I feel much better now.

This beautiful book tells the story of two closely bonded neighboring families who are torn apart by the horrors of World War I and the perceived conflict between patriotism and the women's suffrage movement. You won't find teen angst here, no whining, no overblown romance. Instead, here is the story of realistic people with real problems, real grief with no easy answers, and the courage to face these problems.
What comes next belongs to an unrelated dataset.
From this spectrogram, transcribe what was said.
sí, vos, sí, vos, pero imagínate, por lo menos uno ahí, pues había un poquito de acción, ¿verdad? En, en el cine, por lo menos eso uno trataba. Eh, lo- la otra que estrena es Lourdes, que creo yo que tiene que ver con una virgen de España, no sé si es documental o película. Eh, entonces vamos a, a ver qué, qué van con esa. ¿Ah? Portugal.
As poetry, the book works fairly well. Each of the three protagonists has a specific poetic format that provides both voice to the character and visual cue to the reader. We have wordy, acerbic Muriel, a new high school graduate who cannot make peace with war or discrimination against women. There's her little brother, broad, confident Ollie, who lies to enlist in the army and comes back wounded and deeply traumatized. Finally, there is quiet but strong Emma, who loses her older brother to the war and must learn how to go on without him and how to cope with her mother's grief. My complaint of late has been that historical fiction authors just use their characters to act out a time period, which makes their books read like those colored boxes history textbooks use to add depth to the narrative. But here is a character-driven story of growth and change, loss and love, told in beautiful poetry that doesn't read like prose with a rhythm. Toward the end of the book, some of the poetic aspect is lost as more plot points unfold, but by then the story is so engrossing that the reader isn't going to care.
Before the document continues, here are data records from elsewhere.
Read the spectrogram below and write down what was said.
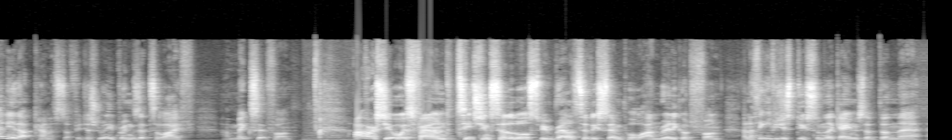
any of that kind of stuff. It just really brings it to life and makes it fun. I've actually always found teaching syllables to be relatively simple and really good fun. And I think if you just do some of the games I've done there,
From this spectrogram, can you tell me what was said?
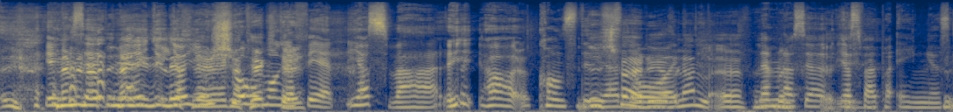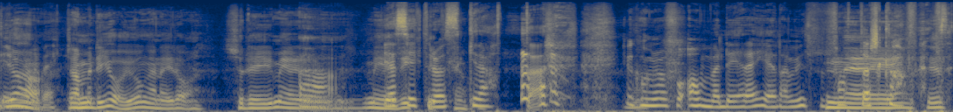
Nej, Jag, men när ni jag, gör så texter- många fel. Jag svär. Jag har konstig Du svär, dialog. väl alla? Nej men alltså jag, jag svär på engelska i Ja, veckan. ja, men det gör ju ungarna idag. Så det är ju mer, Ja, mer jag viktigt sitter och kanske. skrattar. Jag kommer att få omvärdera hela mitt Nej, författarskap. det,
I especially appreciated the contrast between Muriel and more traditional Emma. Muriel is a wonderful, brilliant girl on her way to women's rights activism, but Emma points out that it takes great strength to be a traditional woman, too, with all the work it entailed at this time period. I'm glad Frost gave both sides of the coin a voice. I also loved her scenes of the picket line for women's voting rights, the indignities and physical assault these women faced bravely on their way to the vote.
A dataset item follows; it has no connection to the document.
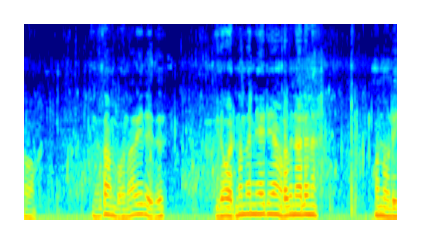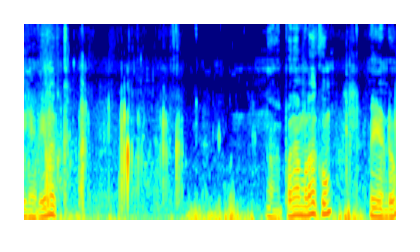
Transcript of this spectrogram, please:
ഓ ഇത് സംഭവം എന്നറിയില്ല ഇത്. ഇത് ഒരെണ്ണം തന്നെയായിട്ട് ഞങ്ങളുടെ പിന്നാലെ തന്നെ വന്നുകൊണ്ടിരിക്കുന്നത് ഇത് നിൽക്ക് അപ്പോൾ നമ്മൾ നിൽക്കും വീണ്ടും.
All in all, I highly recommend this unassumingly-titled tale.

Recommend to: Age 14+, historical fiction fans,